Segment Open
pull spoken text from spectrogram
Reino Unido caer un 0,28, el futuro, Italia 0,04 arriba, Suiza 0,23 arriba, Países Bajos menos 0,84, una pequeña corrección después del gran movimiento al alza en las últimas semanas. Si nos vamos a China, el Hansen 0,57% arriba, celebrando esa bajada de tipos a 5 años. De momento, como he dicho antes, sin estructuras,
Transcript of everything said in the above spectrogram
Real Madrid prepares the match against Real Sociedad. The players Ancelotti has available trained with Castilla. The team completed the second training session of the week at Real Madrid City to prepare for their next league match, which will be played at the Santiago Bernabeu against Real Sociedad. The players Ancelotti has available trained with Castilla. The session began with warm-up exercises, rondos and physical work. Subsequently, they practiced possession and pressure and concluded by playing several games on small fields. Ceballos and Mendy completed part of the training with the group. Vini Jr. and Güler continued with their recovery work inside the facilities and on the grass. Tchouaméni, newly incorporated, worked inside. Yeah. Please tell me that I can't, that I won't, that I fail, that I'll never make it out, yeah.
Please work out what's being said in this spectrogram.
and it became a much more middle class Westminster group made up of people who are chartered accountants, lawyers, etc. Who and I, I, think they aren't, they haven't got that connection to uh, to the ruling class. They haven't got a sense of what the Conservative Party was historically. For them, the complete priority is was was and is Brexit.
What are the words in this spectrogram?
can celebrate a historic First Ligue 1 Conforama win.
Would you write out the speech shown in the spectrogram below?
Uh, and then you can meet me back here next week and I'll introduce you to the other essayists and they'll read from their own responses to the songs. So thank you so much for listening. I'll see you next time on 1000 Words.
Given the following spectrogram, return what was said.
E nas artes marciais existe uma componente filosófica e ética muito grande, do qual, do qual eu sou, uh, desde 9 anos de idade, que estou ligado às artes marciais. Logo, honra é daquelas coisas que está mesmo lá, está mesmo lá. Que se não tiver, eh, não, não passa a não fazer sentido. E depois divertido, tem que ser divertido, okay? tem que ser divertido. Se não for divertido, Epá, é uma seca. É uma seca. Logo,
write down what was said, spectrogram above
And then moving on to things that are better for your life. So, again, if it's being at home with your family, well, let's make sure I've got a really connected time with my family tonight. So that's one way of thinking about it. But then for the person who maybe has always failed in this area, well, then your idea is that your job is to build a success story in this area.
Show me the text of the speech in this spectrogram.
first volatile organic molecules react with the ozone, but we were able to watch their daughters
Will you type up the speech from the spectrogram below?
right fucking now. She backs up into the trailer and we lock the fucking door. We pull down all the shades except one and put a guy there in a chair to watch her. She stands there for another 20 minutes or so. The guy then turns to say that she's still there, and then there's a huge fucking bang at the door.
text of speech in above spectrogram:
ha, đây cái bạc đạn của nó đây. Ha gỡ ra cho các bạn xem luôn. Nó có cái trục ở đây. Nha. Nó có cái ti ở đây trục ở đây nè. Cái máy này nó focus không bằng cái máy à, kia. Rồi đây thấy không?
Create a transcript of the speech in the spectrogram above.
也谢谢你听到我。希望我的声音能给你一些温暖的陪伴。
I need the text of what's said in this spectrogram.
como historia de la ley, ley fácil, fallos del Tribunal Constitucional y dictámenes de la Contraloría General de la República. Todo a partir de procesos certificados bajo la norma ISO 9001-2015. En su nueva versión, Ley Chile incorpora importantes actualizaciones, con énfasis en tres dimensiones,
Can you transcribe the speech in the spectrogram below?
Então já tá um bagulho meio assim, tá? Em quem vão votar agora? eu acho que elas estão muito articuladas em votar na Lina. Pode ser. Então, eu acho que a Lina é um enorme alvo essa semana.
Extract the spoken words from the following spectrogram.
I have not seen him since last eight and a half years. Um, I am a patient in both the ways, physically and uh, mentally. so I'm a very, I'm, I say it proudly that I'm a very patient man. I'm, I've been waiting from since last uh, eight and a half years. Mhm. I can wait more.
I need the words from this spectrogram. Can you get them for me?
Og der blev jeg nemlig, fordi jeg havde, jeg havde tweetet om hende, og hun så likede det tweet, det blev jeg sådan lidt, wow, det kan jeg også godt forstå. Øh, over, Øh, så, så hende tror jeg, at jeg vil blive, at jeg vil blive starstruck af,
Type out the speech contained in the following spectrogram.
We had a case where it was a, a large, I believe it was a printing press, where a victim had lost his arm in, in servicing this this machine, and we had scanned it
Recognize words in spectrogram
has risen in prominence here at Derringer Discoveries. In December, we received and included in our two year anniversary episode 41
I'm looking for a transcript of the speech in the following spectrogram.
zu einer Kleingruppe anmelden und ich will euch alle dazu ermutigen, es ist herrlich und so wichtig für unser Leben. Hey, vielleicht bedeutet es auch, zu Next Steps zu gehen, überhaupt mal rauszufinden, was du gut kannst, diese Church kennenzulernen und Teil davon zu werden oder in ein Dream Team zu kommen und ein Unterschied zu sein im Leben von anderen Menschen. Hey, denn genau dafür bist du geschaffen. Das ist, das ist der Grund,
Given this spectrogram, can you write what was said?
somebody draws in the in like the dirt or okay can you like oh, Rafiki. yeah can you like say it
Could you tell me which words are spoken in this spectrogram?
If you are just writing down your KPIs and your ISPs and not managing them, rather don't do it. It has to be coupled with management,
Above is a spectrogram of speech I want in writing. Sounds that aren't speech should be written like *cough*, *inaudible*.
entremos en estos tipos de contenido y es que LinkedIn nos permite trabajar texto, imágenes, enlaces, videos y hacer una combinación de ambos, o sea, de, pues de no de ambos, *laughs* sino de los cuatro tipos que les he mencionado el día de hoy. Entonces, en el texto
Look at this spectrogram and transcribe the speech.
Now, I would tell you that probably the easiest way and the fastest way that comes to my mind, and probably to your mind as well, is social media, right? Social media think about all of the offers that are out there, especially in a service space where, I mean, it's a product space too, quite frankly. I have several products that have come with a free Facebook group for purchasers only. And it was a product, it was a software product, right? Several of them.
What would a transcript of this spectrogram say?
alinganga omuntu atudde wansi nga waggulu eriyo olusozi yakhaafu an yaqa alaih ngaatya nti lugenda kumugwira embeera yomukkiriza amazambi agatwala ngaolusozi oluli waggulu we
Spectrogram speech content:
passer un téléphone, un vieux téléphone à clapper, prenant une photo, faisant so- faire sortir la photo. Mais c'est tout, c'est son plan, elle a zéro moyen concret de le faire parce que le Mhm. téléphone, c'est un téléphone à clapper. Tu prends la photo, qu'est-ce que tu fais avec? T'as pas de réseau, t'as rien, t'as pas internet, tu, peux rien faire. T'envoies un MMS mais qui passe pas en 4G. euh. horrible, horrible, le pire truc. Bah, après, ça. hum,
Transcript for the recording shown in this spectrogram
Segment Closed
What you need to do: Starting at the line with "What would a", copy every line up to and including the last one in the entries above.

Response box:
What would a transcript of this spectrogram say?
alinganga omuntu atudde wansi nga waggulu eriyo olusozi yakhaafu an yaqa alaih ngaatya nti lugenda kumugwira embeera yomukkiriza amazambi agatwala ngaolusozi oluli waggulu we
Spectrogram speech content:
passer un téléphone, un vieux téléphone à clapper, prenant une photo, faisant so- faire sortir la photo. Mais c'est tout, c'est son plan, elle a zéro moyen concret de le faire parce que le Mhm. téléphone, c'est un téléphone à clapper. Tu prends la photo, qu'est-ce que tu fais avec? T'as pas de réseau, t'as rien, t'as pas internet, tu, peux rien faire. T'envoies un MMS mais qui passe pas en 4G. euh. horrible, horrible, le pire truc. Bah, après, ça. hum,
Transcript for the recording shown in this spectrogram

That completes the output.